5th October 2017

MA Visual Communication student, Iryna Kosobudska, had her work on display at this month’s degree shows. 

Iryna’s project looks at the impact that social pressures have on people from across the UK, as well as in her hometown of Odessa, Ukraine. Her book visually highlights the struggles people face when forced into a social mould that simply doesn’t fit.

Tell us a little about your project?

I’ve been working on a book to represent the collective struggle of living in a world full of stereotypes, prejudice and social expectations.

The book has turned into a visual narrative of emotion - giving readers a glimpse into the anxiety and confusion caused by social expectations. I also explore situations in which those in power try to influence others to benefit their profits, and the daunting effect this has on a person.

I’ve enjoyed working on this project because it’s allowed me to investigate topics close to my own heart, as I’ve included my own personal experiences, alongside the experiences of others.


Where did you get inspiration from?

My inspiration came from people who helped me look for solutions to negative situations, and to be brutally honest about my feelings without shame.

One of the most inspiring people to me was Friedrich Nietzsche.
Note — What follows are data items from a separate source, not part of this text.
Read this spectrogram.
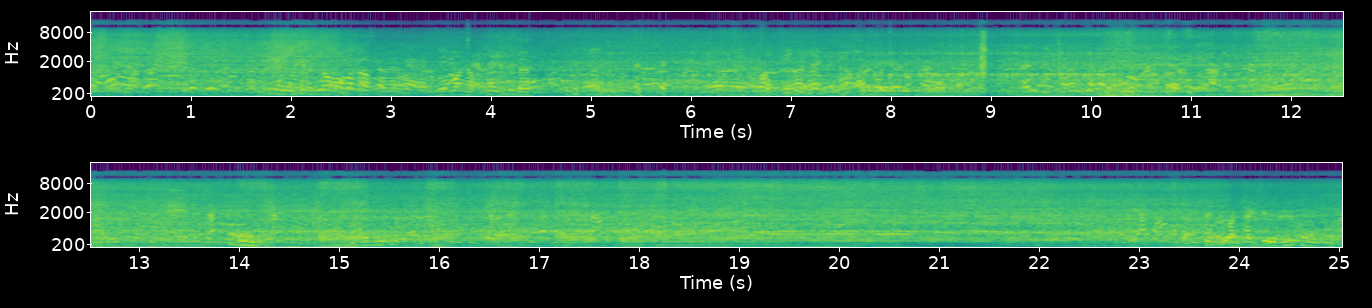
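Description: Adult spectators chatter close by outdoors.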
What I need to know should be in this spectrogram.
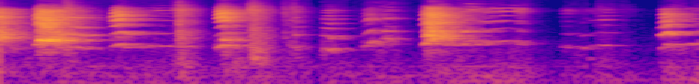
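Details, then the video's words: Pomsky Yoshi throwing a tantrum in his cage, wanting out: rapid harsh yelps and whines, several per second, loud and close as in a small room, with short quieter whimpers between. "Sad Pomsky whining"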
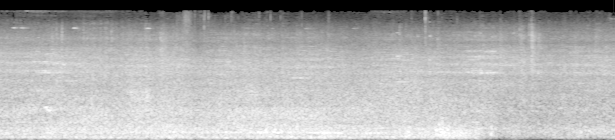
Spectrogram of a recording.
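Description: Double-stack intermodal container train's cars rolling past: a steady rumble of steel wheels on rail, with scattered clicks as the wheels pass over rail joints. The sound eases slightly after about seven seconds.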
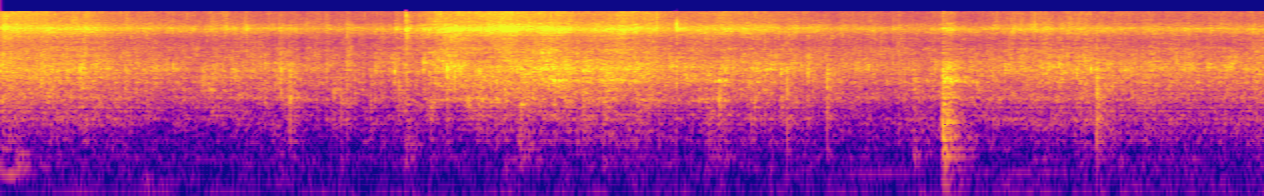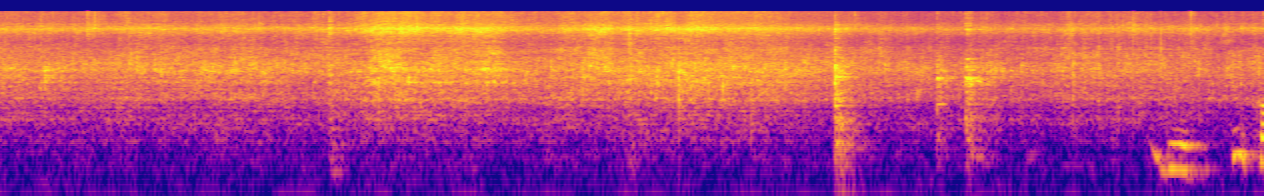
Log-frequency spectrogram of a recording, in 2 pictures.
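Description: Black cumin seeds and chopped onion fry in hot oil with a steady, close crackling sizzle, broken by occasional stirring clinks of a utensil against the pan.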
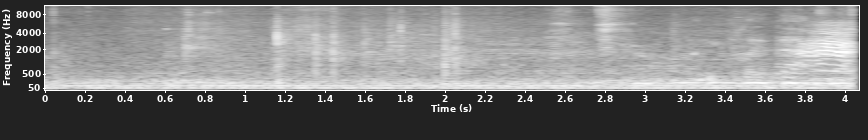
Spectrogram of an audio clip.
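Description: Faint rustling and light clicks of a Christmas stocking and a packaged toy being handled, growing louder near the end, over a low steady hum.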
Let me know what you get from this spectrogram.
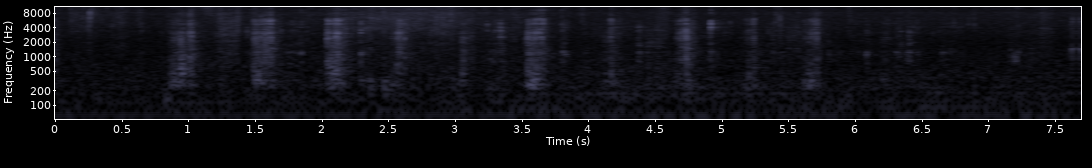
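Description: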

His ideas not only contributed to the book, but also helped form me as a person. On one side he’s nihilistic, and on the other he’s full of hope for life and human existence. He teaches that the true purpose of humans is to be themselves, whatever they are, and to strive to create the best version of themselves.

However, the most important contributors to my project were complete strangers. I’ve collected over 50 anonymous stories from people in the UK and in Ukraine. They’ve allowed me to share their experiences, struggles and stories of being on the other side of social expectations. Some stories were light-hearted, and others were extremely sad and painful to read, but it was an incredible experience to be able to hear their honest feelings.

What made you decide to do the MA?

Applying for the MA was one of the most honest and right decisions I’ve made. I was always a creative person, but I was brought up in a very status and money driven family, so I suppressed my views and passions. When the time came to go out into “the big world" I realised that it was either time to act and stand up for what I believe in, or continue living someone else’s life. So I enrolled on the MA Visual Communications course and finally started living the way that is right for me.


How has life at Solent prepared/helped you for the future?

Drawing inspiration from so many different, brilliant people, as well as contributing to their work, has really fulfilled me. Starting my creative career from scratch on such an advanced level - and succeeding - has also been extremely rewarding, and has boosted my personal and professional confidence enormously.

What is next for you?

I’ve recently moved to London where I know a lot of artists I would love to collaborate with. I see art as a total expression of oneself. It’s very intimate, so I would not feel comfortable working for a commercial company. I’m constantly looking for opportunities to share my work with the world and develop new skills.

What tips would you give to other students?

Always follow who you are and don't let anyone or anything restrict your true potential. Everyone is different, and there is no universal way to live your life.

Personal tip: Make the most out of Solent’s facilities - print rooms, laser cutting, cheap printing, etc. - and make the most of the people around you. There are not many times in your life that you’ll be surrounded by brilliant, like-minded people all in the same place.

Find out more about our MA courses here.